Indeed Rhodes had instructed, ‘spare no-one even if he threw down his arms and begged for mercy.
Who will console the sobbing shadows in the land?
Who will tell them how it can ever be just for them to be so inhumanly tormented for no crime except to own the most beautiful rich land in the world, the most gracious gift anyone could have?
Who will convince them that greed and lust for what belongs to others were the crimes against humanity. This kind of senseless cruelty is hitlerite.
It was the harshest sentence to a people who had committed no crime except to successfully defend, with their everything, their sacred gift from Musikavanhu, their land, Zimbabwe.
There are memories of sobbing shadows in the land.

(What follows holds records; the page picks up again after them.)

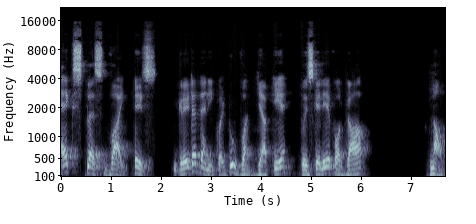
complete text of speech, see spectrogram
x plus y is greater than equal to one ये आपकी है। तो इसके लिए for graph now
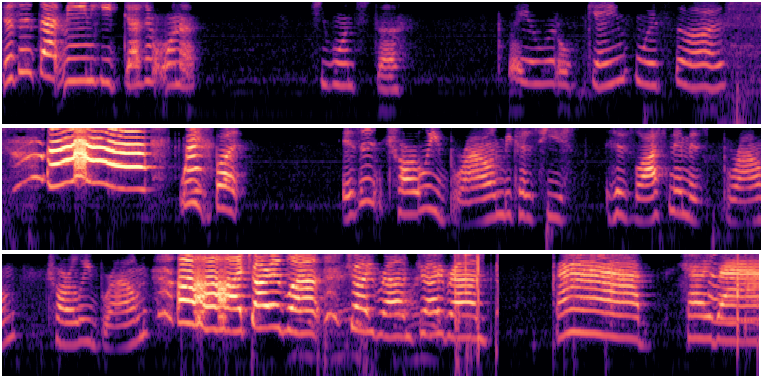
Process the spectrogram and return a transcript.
Doesn't that mean he doesn't want to? He wants to play a little game with us. Wait, but isn't Charlie Brown because he's his last name is Brown? Charlie Brown. Ah, Charlie Brown. Charlie Brown. Charlie Brown. Ah, Charlie Brown.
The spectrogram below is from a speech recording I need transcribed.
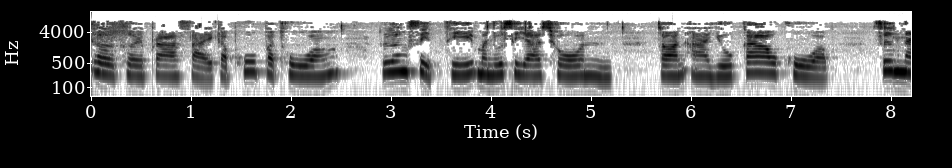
เธอเคยปราศัยกับผู้ประท้วง เรื่องสิทธิมนุษยชน ตอนอายุ 9 ขวบ ซึ่งใน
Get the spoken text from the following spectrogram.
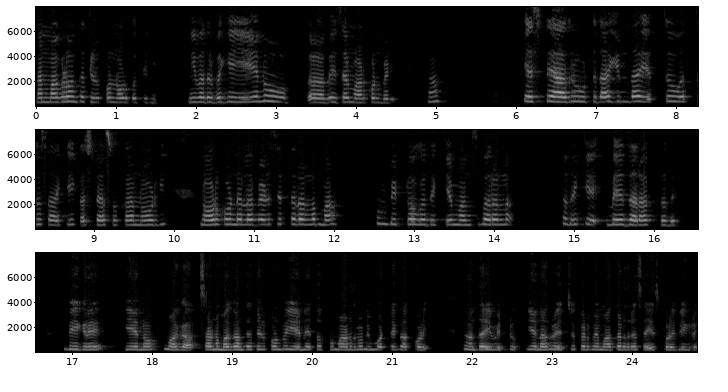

No one cared, they did their worst on a people who were carrying on with their lives as Musikavanhu decreed.
When they would have killed all the people but for Musikavanhu’s intervention, it was to seal the fate of the princes and princesses of this land in dust bins. When they executed the chief mediums of Mwari, they lied to themselves that our destiny was now in their hands, until Mbuya Nehanda’s bones ‘rose’, then they still resorted to genocide, but Musikavanhu had spoken: ‘The whites were a menace to be driven out, they could not be ensconced in this sacred land’.